Would you repeat every entry below word for word but drop the images?

[Items from a dataset]
#####
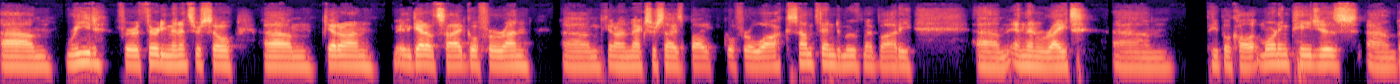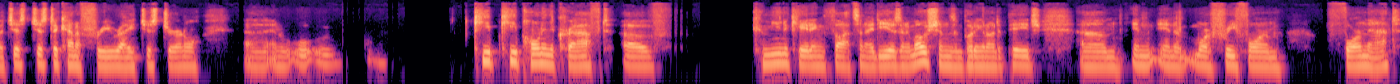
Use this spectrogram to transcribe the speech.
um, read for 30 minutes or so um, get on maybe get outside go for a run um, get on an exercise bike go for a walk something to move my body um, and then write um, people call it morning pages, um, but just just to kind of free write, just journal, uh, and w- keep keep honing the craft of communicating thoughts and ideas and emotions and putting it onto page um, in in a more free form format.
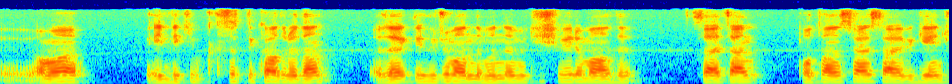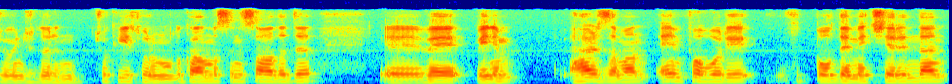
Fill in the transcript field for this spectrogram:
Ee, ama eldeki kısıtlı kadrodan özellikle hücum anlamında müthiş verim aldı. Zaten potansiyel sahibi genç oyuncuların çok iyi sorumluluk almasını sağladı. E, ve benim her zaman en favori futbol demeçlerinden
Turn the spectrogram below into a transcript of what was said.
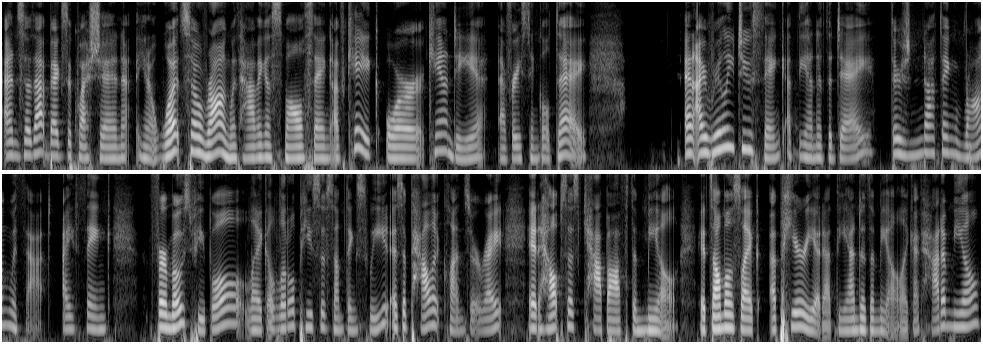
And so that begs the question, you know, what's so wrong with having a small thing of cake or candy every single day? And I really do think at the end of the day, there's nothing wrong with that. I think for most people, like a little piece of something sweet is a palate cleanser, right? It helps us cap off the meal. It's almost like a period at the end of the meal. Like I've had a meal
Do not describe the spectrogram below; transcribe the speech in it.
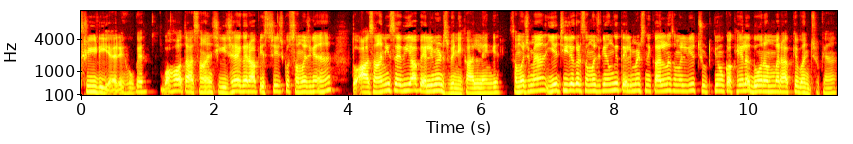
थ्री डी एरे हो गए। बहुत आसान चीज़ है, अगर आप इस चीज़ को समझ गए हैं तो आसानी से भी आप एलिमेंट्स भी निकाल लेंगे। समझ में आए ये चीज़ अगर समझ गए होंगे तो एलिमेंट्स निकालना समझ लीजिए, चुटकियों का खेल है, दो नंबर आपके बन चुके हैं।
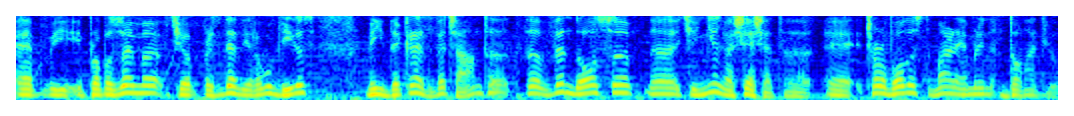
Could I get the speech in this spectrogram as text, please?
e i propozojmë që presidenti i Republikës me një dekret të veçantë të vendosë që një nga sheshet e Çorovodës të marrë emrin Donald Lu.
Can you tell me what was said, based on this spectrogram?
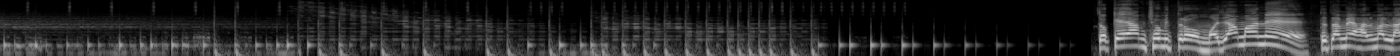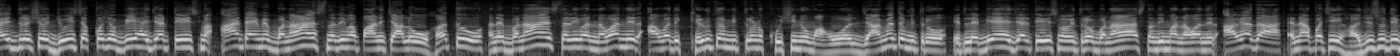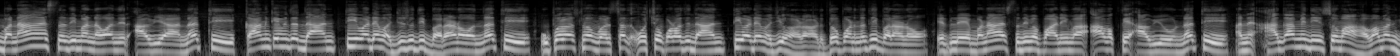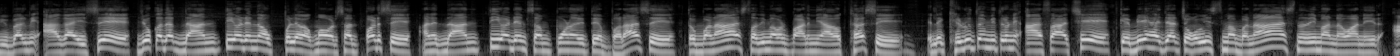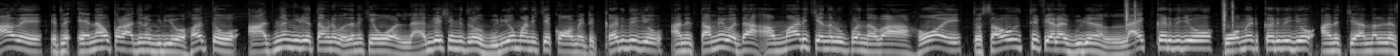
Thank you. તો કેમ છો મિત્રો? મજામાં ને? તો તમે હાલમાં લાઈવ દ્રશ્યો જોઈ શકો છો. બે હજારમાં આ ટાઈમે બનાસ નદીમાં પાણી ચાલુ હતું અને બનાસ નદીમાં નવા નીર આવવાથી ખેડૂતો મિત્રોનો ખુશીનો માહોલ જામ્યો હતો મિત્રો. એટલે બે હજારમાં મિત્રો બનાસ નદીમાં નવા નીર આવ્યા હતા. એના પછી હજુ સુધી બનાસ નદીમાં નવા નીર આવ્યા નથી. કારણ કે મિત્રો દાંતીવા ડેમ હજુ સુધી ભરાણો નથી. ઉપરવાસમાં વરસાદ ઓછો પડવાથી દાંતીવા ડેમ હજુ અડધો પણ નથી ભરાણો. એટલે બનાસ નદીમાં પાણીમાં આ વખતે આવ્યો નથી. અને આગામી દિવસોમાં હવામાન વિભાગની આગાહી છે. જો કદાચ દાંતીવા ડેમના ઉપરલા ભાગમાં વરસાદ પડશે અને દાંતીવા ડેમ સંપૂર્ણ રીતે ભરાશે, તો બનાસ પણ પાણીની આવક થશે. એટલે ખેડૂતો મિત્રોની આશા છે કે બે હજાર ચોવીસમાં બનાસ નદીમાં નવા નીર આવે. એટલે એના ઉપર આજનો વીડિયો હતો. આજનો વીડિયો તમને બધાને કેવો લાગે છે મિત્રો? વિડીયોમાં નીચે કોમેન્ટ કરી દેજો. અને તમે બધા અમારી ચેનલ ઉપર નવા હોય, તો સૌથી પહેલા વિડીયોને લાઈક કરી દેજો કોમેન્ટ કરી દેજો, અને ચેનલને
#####
■ Final answer:
Use this spectrogram to transcribe the speech.
um, read for 30 minutes or so um, get on maybe get outside go for a run um, get on an exercise bike go for a walk something to move my body um, and then write um, people call it morning pages, um, but just just to kind of free write, just journal, uh, and w- keep keep honing the craft of communicating thoughts and ideas and emotions and putting it onto page um, in in a more free form format.
Fill in the transcript field for this spectrogram:
Ee, ama eldeki kısıtlı kadrodan özellikle hücum anlamında müthiş verim aldı. Zaten potansiyel sahibi genç oyuncuların çok iyi sorumluluk almasını sağladı. E, ve benim her zaman en favori futbol demeçlerinden
Turn the spectrogram below into a transcript of what was said.
And so that begs the question, you know, what's so wrong with having a small thing of cake or candy every single day? And I really do think at the end of the day, there's nothing wrong with that. I think for most people, like a little piece of something sweet is a palate cleanser, right? It helps us cap off the meal. It's almost like a period at the end of the meal. Like I've had a meal
Do not describe the spectrogram below; transcribe the speech in it.
थ्री डी एरे हो गए। बहुत आसान चीज़ है, अगर आप इस चीज़ को समझ गए हैं तो आसानी से भी आप एलिमेंट्स भी निकाल लेंगे। समझ में आए ये चीज़ अगर समझ गए होंगे तो एलिमेंट्स निकालना समझ लीजिए, चुटकियों का खेल है, दो नंबर आपके बन चुके हैं।
Could I get the speech in this spectrogram as text, please?
e i propozojmë që presidenti i Republikës me një dekret të veçantë të vendosë që një nga sheshet e Çorovodës të marrë emrin Donald Lu.
Can you tell me what was said, based on this spectrogram?
Thank you. તો કેમ છો મિત્રો? મજામાં ને? તો તમે હાલમાં લાઈવ દ્રશ્યો જોઈ શકો છો. બે હજારમાં આ ટાઈમે બનાસ નદીમાં પાણી ચાલુ હતું અને બનાસ નદીમાં નવા નીર આવવાથી ખેડૂતો મિત્રોનો ખુશીનો માહોલ જામ્યો હતો મિત્રો. એટલે બે હજારમાં મિત્રો બનાસ નદીમાં નવા નીર આવ્યા હતા. એના પછી હજુ સુધી બનાસ નદીમાં નવા નીર આવ્યા નથી. કારણ કે મિત્રો દાંતીવા ડેમ હજુ સુધી ભરાણો નથી. ઉપરવાસમાં વરસાદ ઓછો પડવાથી દાંતીવા ડેમ હજુ અડધો પણ નથી ભરાણો. એટલે બનાસ નદીમાં પાણીમાં આ વખતે આવ્યો નથી. અને આગામી દિવસોમાં હવામાન વિભાગની આગાહી છે. જો કદાચ દાંતીવા ડેમના ઉપરલા ભાગમાં વરસાદ પડશે અને દાંતીવા ડેમ સંપૂર્ણ રીતે ભરાશે, તો બનાસ પણ પાણીની આવક થશે. એટલે ખેડૂતો મિત્રોની આશા છે કે બે હજાર ચોવીસમાં બનાસ નદીમાં નવા નીર આવે. એટલે એના ઉપર આજનો વીડિયો હતો. આજનો વીડિયો તમને બધાને કેવો લાગે છે મિત્રો? વિડીયોમાં નીચે કોમેન્ટ કરી દેજો. અને તમે બધા અમારી ચેનલ ઉપર નવા હોય, તો સૌથી પહેલા વિડીયોને લાઈક કરી દેજો કોમેન્ટ કરી દેજો, અને ચેનલને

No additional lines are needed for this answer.